▸ **What you need to do**
Bring together every line in the data that includes "times".

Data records
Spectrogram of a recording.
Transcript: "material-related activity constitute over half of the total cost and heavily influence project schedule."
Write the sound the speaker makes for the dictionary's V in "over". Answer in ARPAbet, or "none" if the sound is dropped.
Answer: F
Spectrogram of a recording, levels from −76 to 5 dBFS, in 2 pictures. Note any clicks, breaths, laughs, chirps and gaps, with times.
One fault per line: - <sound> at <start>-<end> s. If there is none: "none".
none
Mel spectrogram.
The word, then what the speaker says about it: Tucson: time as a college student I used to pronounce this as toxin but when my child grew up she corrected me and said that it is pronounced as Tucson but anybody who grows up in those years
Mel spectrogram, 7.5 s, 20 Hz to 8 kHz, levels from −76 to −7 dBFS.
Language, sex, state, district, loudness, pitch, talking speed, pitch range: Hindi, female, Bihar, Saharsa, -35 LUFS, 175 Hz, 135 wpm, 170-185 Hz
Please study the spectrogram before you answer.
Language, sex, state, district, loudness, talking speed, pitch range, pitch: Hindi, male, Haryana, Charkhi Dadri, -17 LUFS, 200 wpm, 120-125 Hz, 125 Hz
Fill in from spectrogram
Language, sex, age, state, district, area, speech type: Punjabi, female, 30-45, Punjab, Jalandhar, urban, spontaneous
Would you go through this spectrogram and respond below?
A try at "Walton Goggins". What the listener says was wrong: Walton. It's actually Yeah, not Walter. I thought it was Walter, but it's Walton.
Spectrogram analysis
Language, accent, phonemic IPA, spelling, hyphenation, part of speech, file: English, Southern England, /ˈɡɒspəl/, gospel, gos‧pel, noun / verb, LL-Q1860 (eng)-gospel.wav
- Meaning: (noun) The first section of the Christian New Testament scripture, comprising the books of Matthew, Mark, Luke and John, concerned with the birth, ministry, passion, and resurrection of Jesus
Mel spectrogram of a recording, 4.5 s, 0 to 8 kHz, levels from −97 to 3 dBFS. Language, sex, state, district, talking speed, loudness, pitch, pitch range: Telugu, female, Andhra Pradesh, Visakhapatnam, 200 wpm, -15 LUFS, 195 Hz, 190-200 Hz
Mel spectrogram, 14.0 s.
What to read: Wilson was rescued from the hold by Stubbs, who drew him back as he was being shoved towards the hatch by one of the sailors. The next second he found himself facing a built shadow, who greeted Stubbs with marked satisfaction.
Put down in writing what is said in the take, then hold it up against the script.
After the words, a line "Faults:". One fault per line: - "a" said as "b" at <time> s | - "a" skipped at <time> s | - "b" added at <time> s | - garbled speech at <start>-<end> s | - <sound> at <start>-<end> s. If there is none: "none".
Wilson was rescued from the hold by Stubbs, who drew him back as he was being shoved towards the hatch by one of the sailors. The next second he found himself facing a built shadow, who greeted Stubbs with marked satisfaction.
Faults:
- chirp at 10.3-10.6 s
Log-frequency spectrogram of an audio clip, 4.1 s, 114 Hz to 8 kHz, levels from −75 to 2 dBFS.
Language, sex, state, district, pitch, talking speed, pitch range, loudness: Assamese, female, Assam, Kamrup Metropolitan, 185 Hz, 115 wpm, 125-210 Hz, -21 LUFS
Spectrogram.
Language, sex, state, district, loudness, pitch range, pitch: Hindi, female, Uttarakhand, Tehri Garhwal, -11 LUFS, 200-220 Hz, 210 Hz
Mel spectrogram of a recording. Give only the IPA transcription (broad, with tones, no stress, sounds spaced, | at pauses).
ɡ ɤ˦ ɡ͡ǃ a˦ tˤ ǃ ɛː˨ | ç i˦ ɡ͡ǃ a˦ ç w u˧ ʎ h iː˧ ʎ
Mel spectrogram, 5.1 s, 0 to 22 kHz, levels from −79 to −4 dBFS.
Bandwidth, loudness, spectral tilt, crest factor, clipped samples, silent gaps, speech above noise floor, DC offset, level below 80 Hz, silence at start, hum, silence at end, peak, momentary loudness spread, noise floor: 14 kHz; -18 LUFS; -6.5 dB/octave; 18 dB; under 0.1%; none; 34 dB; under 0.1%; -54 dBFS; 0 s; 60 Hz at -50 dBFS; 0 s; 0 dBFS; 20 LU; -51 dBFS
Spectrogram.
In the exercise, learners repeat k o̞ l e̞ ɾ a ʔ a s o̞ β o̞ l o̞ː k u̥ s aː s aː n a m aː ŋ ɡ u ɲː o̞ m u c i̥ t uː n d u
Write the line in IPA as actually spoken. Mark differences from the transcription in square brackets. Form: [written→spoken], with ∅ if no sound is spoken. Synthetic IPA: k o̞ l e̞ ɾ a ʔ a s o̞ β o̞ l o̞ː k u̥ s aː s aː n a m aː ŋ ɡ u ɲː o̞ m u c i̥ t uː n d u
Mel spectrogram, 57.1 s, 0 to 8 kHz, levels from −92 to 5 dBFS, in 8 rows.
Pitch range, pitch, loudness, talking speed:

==

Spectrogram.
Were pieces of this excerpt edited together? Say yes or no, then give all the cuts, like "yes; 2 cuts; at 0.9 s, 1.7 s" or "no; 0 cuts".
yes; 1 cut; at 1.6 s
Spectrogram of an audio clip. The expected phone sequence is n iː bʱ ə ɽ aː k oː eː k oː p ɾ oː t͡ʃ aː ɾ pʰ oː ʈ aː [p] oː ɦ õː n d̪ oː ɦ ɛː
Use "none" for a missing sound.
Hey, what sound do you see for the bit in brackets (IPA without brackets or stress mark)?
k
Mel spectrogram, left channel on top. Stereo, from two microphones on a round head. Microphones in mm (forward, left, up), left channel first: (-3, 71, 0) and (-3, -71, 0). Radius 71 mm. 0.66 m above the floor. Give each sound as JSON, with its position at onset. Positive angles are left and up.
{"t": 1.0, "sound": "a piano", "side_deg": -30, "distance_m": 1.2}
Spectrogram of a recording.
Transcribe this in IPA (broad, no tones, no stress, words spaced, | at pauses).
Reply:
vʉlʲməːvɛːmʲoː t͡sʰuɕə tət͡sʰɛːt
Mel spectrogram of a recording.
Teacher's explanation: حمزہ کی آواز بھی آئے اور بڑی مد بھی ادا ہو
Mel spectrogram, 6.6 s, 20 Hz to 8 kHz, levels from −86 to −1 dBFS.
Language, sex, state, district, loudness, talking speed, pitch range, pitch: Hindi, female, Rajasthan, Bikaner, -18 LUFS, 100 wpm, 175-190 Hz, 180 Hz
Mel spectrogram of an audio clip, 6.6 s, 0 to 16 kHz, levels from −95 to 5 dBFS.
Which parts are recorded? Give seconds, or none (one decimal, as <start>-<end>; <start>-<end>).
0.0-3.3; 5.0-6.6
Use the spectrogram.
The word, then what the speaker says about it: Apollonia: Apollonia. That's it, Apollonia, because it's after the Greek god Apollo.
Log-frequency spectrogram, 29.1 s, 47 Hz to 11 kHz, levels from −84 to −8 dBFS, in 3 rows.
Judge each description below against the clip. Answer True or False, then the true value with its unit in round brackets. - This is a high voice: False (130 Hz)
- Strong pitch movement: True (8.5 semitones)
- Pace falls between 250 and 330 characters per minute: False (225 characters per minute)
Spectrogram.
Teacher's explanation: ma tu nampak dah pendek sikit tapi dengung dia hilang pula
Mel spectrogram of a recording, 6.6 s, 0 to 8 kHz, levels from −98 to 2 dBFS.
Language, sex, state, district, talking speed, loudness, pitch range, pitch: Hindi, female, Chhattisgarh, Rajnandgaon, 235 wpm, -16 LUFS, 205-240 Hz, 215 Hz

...

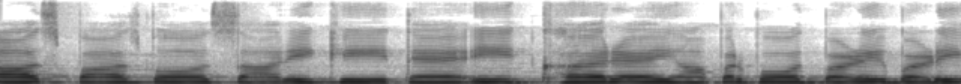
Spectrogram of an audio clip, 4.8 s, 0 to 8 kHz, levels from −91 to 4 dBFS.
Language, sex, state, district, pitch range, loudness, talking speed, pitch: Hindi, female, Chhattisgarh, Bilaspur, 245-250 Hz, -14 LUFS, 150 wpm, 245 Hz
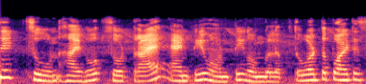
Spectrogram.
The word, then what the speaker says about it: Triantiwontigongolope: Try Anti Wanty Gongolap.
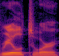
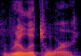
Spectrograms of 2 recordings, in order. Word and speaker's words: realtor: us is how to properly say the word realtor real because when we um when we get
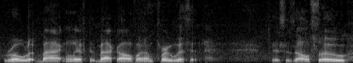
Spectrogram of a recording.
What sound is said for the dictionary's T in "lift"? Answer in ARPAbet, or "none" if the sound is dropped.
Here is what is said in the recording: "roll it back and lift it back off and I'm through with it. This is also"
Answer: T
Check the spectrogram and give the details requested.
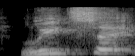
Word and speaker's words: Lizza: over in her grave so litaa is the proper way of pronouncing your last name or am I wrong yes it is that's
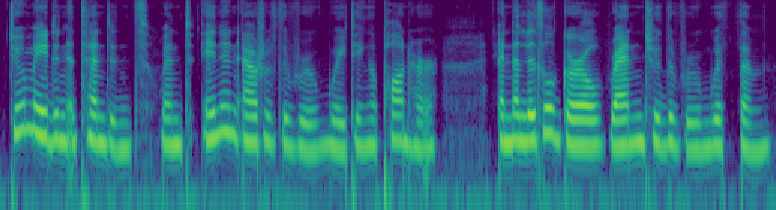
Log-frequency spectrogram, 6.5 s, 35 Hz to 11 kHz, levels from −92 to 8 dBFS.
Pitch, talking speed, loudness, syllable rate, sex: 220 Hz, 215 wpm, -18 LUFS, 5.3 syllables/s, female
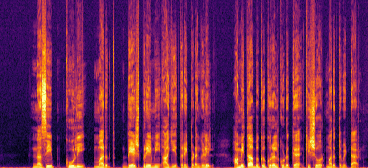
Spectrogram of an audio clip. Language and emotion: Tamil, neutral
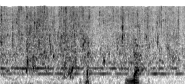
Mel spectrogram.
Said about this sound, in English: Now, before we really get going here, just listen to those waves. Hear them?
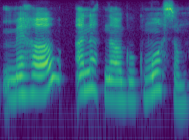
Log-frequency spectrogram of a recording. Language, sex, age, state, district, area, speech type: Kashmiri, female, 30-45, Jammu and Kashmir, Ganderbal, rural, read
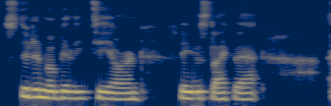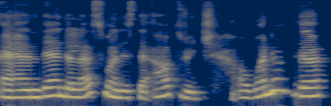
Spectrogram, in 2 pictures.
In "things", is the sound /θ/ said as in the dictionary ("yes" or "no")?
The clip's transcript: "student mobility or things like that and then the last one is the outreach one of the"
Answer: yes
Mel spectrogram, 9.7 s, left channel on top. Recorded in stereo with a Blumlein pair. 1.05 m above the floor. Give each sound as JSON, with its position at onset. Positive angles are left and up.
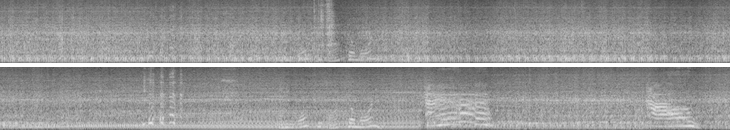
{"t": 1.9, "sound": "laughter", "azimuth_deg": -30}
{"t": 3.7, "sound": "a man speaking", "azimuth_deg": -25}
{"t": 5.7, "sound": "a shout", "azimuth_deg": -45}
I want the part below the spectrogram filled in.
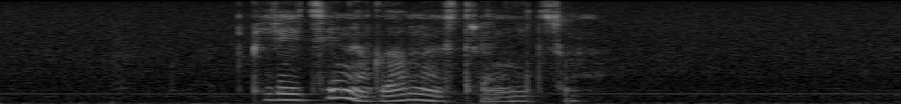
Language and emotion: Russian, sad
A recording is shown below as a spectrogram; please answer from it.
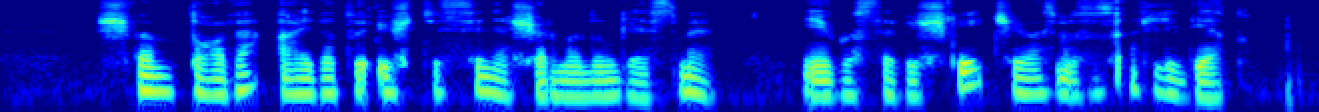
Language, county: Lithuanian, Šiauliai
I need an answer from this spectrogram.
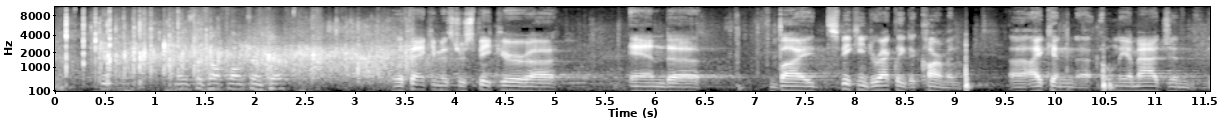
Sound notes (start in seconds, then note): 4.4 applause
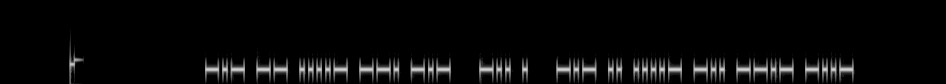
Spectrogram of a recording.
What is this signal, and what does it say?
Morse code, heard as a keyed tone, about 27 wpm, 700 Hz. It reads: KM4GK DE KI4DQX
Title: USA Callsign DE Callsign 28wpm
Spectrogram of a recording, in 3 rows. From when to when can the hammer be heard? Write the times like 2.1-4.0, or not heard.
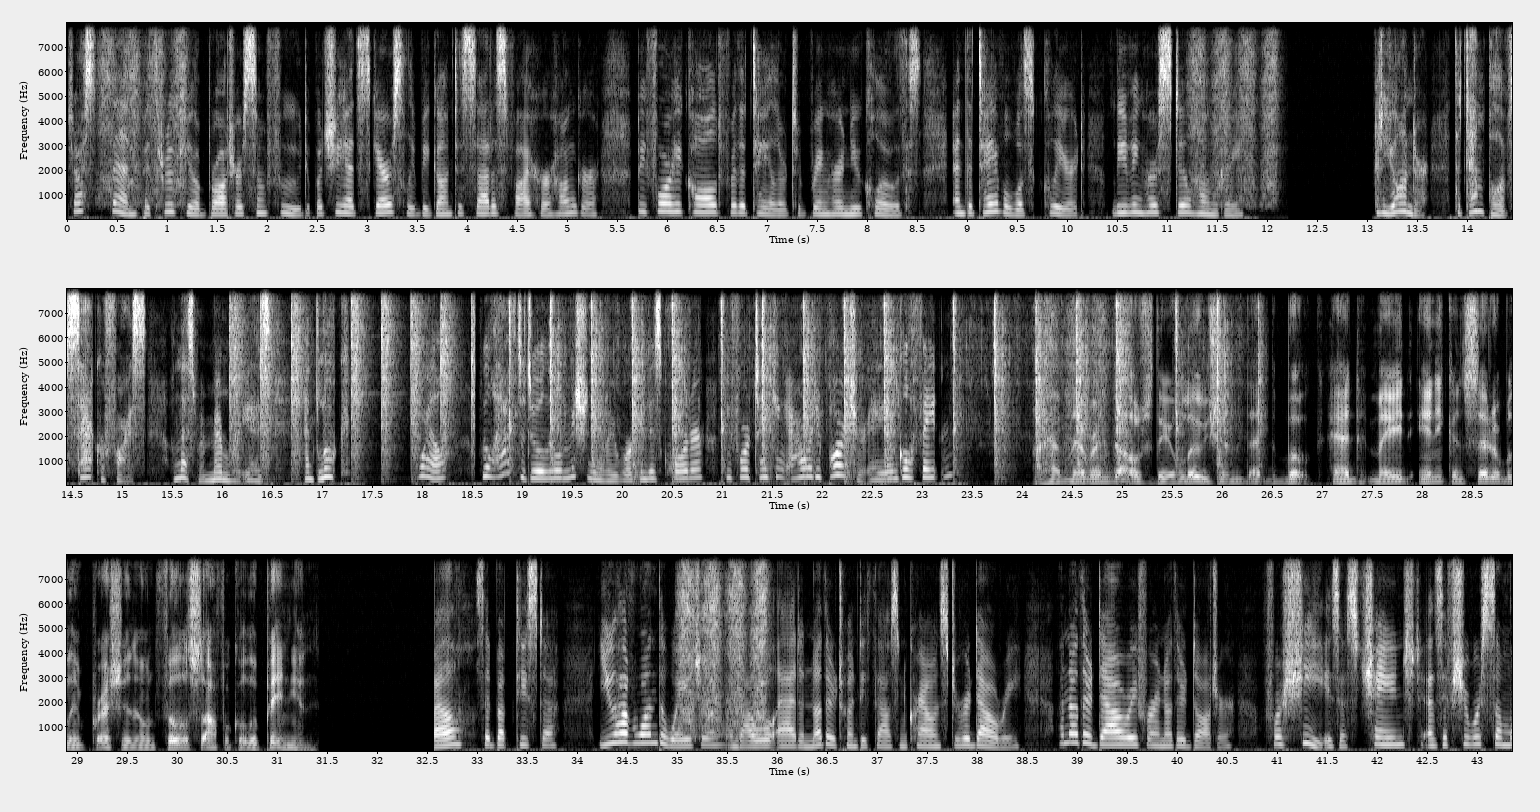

▸ **Solution for this problem**
Spectrogram of a recording, levels from −76 to 5 dBFS, in 2 pictures. Note any clicks, breaths, laughs, chirps and gaps, with times.
Spectrogram of a recording, in 3 rows. From when to when can the hammer be heard? Write the times like 2.1-4.0, or not heard.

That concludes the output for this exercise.